Ordinary Americans aren't dumb, but they need help understanding complicated issues and disputes. Television often abandons any effort to establish what is true as opposed to false. Last week, CBS's Plante reported on Reagan's signing of a jobs bill that was sponsored in the Senate by Sen. Dan Quayle (R- Ind.). Plante reported that the White House angrily disputed charges that it initially opposed this bill. Then Plante quoted Quayle as saying the White House put roadblocks in the way of his bill all spring and summer. Whether "true or false," Plante told his viewers, charges that Reagan really opposed the bill keep coming up. But CBS did not take the time or effort to clarify this murky dispute.
Eric Burns of NBC reported the big rise in the stock market last Monday, ending with an interview with Alan Greenspan, a Republican economist close to the Reagan administration. Greenspan said that when the stock market rises, unemployment subsequently falls. The economist wouldn't predict a date, Burns reported, and wrapped up his report with this solemn sentence: "But, says Greenspan, unemployment does go down."
Greenspan's confident analysis is demonstrably false. There was a big stock market rally from the end of 1980 through the first half of 1981 that brought stock prices to exactly the level they reached last week. That rally was not followed by a fall in unemployment, but rather by its steady climb to the record 10.1 percent level reached this month. Neither NBC nor anyone else in the media looked into that parallel last week. Instead, we all let Reagan get away with his rosy interpretation that this stock market surge -- unlike the first one of his presidential tenure -- was bound to be followed by economic boom.
But we let him get away with much more than that. Look back at the text of that nonpolitical campaign speech Wednesday night. Reagan took full credit for reducing the rate of inflation, when every licensed economist in America would give most of the credit to collapsing oil and grain prices, worldwide recession and the Federal Reserve Board.
Reagan denounced government deficits as a grave evil: "I did not come to Washington . . . to further mortgage the future of the American people. . . ." He lambasted Congress for shunning his newly beloved constitutional amendment to balance the budget. And in all the media, this just passed by. No one even bothered to recall that this is the president who, by virtually eliminating the corporate income tax (to stimulate a boom -- remember?) and doubling defense spending, will give this country by far the biggest deficits it has ever seen.
Some simple facts: President Reagan promised a balanced budget by 1984, and will -- his own staff now reckons -- have a deficit of nearly $200 billion in that year. President Reagan said his tax cuts would stimulate the economy, but the economy has headed steadily downward since the first tax cuts came into effect.

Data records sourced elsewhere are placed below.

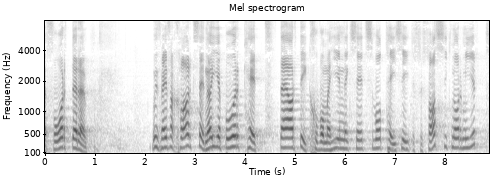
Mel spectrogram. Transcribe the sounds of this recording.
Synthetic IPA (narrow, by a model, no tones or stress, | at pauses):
əfɔɾtəɾə | muəsməɛɪfɑχkʰlɑːɾkseːnœʏəbʊɾkhɛtd̥æːɑɾtɪkʰχl̩ˠʋoməɦiːəmnɛksɛt͡sʋɔt̪hɛɪsɪid̥̪əɾfəɾfɑsiɡ̥nɔɾmiəɾt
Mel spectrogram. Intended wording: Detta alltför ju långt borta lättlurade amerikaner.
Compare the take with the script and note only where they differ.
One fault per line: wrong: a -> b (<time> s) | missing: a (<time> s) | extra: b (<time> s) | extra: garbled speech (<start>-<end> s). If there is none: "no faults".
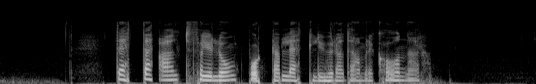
no faults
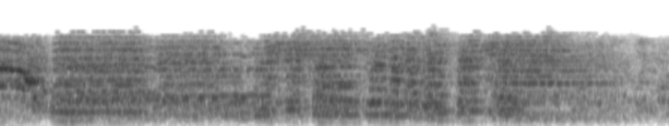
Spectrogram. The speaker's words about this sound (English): What happened? Somebody screamed.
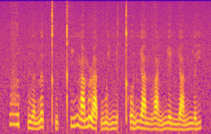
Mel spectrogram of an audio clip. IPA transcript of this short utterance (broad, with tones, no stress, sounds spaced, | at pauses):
v ɨ˦˥ p̚ ʔ ɨ˨˩ ə̯ n ə˦˥ k̚ t̪ʰ ɨ˨˩ k̚ t̪ʰ i˧˥ ŋ a˧˥ m ɹ a˨˩ t̚ ŋ u˨˩˨ j ɲ a˨˩ k̚ t̪ʰ o˨˩˦ ɲ a˨˩ n v a˨˩˨ ŋ ɲ ɛ˨˩ ɲ a˨˩˦ n ɲ ə˧˥ j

President Reagan says a boom is right around the corner, but business bankruptcies continue to rise, and newly out-of- work Americans continue to apply for unemployment benefits in record numbers.

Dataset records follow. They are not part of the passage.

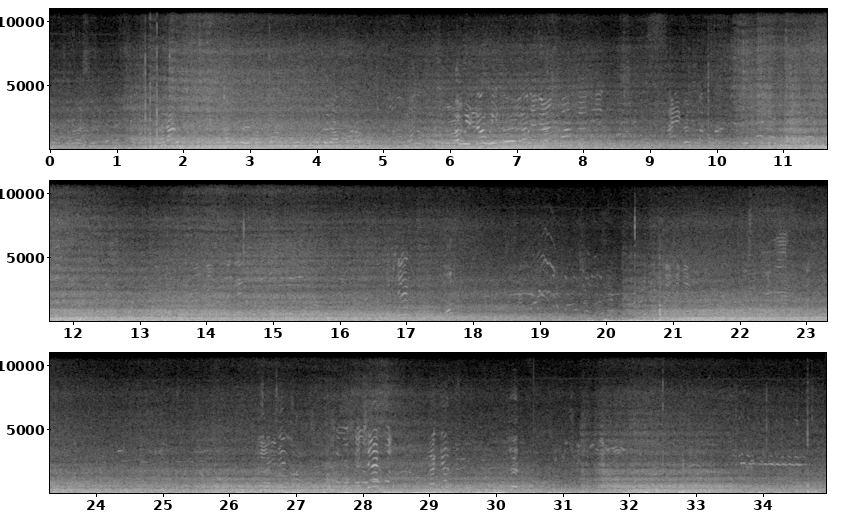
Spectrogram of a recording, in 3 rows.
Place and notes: Groix, France - beach sound
people are sunbathing and playing on the beach on the isle of Groix
5 August 2015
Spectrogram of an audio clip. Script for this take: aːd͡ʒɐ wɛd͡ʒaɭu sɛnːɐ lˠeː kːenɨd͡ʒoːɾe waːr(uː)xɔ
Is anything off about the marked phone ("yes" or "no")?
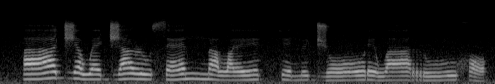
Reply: no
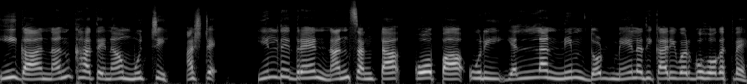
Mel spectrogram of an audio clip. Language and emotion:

There was a boom on the stock market in August and September of 1932, and President Hoover, then running for reelection, tried to use rising stock prices as an argument to vote Republican. But the market ran out on Hoover (not as lucky a president as Reagan), falling again in October -- as of course it may fall from now until election day. (Like last year's stock market boom, the one that occurred in the late summer of 1932 did not lead to recovery or reduced unemployment.)

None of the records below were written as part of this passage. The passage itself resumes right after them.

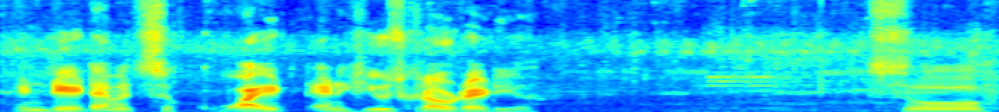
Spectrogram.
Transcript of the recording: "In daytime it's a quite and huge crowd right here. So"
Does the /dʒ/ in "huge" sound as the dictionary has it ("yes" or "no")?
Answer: yes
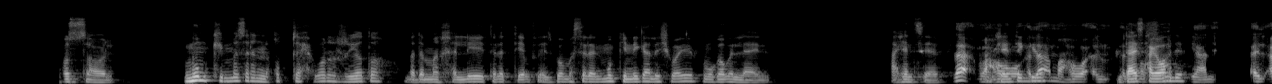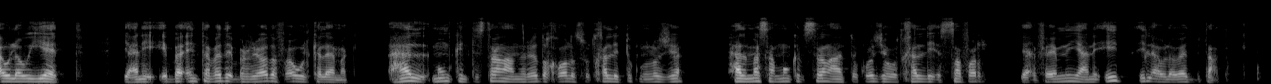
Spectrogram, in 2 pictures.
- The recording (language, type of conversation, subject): Arabic, podcast, إيه أهم نصيحة ممكن تقولها لنفسك وإنت أصغر؟
- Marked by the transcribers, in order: none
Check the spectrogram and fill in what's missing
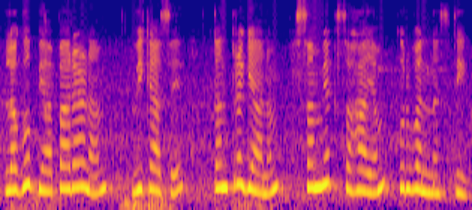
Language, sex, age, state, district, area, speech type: Sanskrit, female, 18-30, Assam, Biswanath, rural, spontaneous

Election seasons usually create an unreal atmosphere, and this one surely has. By the time Congress comes back to town for a lame duck session beginning on Nov. 29, we will be in a different world. It will feature a national economic crisis consisting of high unemployment, a collapsing agricultural sector, a fragile banking system and unprecedented federal deficits; a president who many of his own friends will think of as a lame duck anxious to get back to the ranch in California; and a lot of terrified politicians in Washington. Keep the TV on; it should be an interesting season.